of the last category with due regard to the Greek case, since, albeit France holds the primacy in cultural diplomatic practices, Greece was the first to introduce the ideal of cultural diplomacy through the Pan-Hellenic tradition of Olympic Games13. However, in order to be honest, Greece cannot anymore hide itself behind its glorious past; what counts most is its contemporary presence in the international arena, where, the insufficient and ineffective management of the Greek State towards its cultural infrastructure has been embarrassing throughout the years and set the principal causation to deal with such an issue hereto. Greece,although it does not represent a competitive political and/or financial player, still remains quite powerful to the field of culture and civilization, through which multiple benefits can arise14.
In Greece, well before the current financial crisis, state funds for its cultural sector had
been in total discordance with its significance, with an almost everlasting tendency to be
inversely proportional, making us wonder if it ever was (and still exists) a fervent longing to sap its cultural strength. However, notwithstanding what neglectfulness it suffers, it is firmly believed that cultural diplomacy has the potential to break down persistent national
stereotypes and bring people together, given that cultural diplomacy can be exercised only by people that are able to distinguish what renders them special into the international arena and conduce hence to in their own way with a view of cultural interactions in the light of functional cultural proposals of universal repercussions15; besides, Greece due to its historical and geographical-geopolitical attributes can by right claim the role of a global cultural power and it is crucial, and of central concern therefore to establish and promote its long-standing cultural presence through the ‘intellectual’ and ‘humanistic’ aspects of cultural diplomacy.
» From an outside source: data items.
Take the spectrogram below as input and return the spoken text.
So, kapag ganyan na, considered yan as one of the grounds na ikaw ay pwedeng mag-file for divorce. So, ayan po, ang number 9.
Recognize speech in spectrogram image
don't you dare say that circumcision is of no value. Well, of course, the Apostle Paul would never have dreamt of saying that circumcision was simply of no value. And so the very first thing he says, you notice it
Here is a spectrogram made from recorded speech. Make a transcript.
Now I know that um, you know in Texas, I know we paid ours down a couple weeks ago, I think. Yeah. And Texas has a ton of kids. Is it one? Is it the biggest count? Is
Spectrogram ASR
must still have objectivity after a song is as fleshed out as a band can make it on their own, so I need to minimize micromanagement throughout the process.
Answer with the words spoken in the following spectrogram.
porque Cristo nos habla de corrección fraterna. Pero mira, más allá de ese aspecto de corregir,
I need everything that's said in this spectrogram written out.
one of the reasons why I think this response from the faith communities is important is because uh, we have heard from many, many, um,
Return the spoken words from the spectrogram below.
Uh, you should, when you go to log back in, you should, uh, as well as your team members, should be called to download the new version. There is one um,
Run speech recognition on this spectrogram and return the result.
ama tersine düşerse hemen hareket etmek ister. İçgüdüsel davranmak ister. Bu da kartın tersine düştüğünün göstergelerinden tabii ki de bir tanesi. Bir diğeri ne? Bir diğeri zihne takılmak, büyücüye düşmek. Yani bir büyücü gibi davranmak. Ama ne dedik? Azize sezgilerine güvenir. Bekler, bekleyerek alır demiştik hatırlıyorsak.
The ever memorable former Minister of Hellenic Culture, Melina Merkouri, asserted that ‘Culture is the heavy artillery of the Greek Politics’16; in the final analysis, according to
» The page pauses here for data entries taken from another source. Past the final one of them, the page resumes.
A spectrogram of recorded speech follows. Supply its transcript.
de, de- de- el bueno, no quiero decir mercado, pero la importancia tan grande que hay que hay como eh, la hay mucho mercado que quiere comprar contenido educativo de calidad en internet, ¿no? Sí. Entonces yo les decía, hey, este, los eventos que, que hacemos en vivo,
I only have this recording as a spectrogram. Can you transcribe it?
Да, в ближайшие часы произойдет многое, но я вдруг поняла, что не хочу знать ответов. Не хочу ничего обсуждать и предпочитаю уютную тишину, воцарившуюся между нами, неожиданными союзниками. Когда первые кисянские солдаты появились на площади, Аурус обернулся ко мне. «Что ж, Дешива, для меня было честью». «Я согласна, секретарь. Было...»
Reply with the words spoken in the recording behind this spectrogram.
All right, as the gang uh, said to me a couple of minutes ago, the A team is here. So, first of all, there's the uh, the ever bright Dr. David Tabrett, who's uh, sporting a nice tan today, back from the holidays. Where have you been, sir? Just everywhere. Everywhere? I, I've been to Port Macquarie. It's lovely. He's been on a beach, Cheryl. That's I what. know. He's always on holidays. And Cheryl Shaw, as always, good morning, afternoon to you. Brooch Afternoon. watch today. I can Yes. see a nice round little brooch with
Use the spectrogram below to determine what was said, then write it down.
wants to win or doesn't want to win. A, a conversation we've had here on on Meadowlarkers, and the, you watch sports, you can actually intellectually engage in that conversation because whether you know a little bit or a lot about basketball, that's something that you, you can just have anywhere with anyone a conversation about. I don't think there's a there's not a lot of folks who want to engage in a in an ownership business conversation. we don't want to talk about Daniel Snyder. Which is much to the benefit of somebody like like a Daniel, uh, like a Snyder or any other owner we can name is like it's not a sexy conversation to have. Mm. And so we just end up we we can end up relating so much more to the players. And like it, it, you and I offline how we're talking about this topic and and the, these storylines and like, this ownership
Yannaras17, the international relations of a country, even its own historical survival of
sovereign autonomy, depends to a great extent on its image outwards rather its impermanent activation (not to mention its passive rhetoric over its cultural particularity). Modern Greek ambassadors commit themselves towards this operative direction; what is missing is a tactically established planning by the decision makers and a conscious cultural literacy by Greeks in their entirety.
(TO BE CONTINUED)
M.A. in Art, Law and Economy, International Hellenic University. Ph.D. candidate,
International Center for Music Studies, University of Newcastle upon Tyne.
1 (Andrea Loselle 1993, 3)
2 (Ibid, 5-6).
3 (Jessica C.E. Gienow-Hecht 2009, 4)
4 (Simon Mark 2009, 2-5)
5 (Ibid, 8)
6 (E.Tzoumaka 2005, 12-17)
7 (Simon Mark 2009, 20-22 and George Christoyannis 2006, 45-47)
8 (Christos Yannaras 2001, 13-14)
9 Simon Mark 2009, 15)
10 (Eleni Tzoumaka 2005, 114)
11 (Simon Mark 2009, 29)
12 (Eleni Tzoumaka 2005, 57 and Simon Mark 2009, 33-34)
13 (Patrick Hunt 2010, 3)
14 (Eleni Tzoumaka 2005, 70 and George Christoyannis 2006, 186-187)
15 (Christos Yannaras 2001, 32-33
16 (George Christoyannis 2006, 108)
17( Christos Yannaras 2001, 10, 114)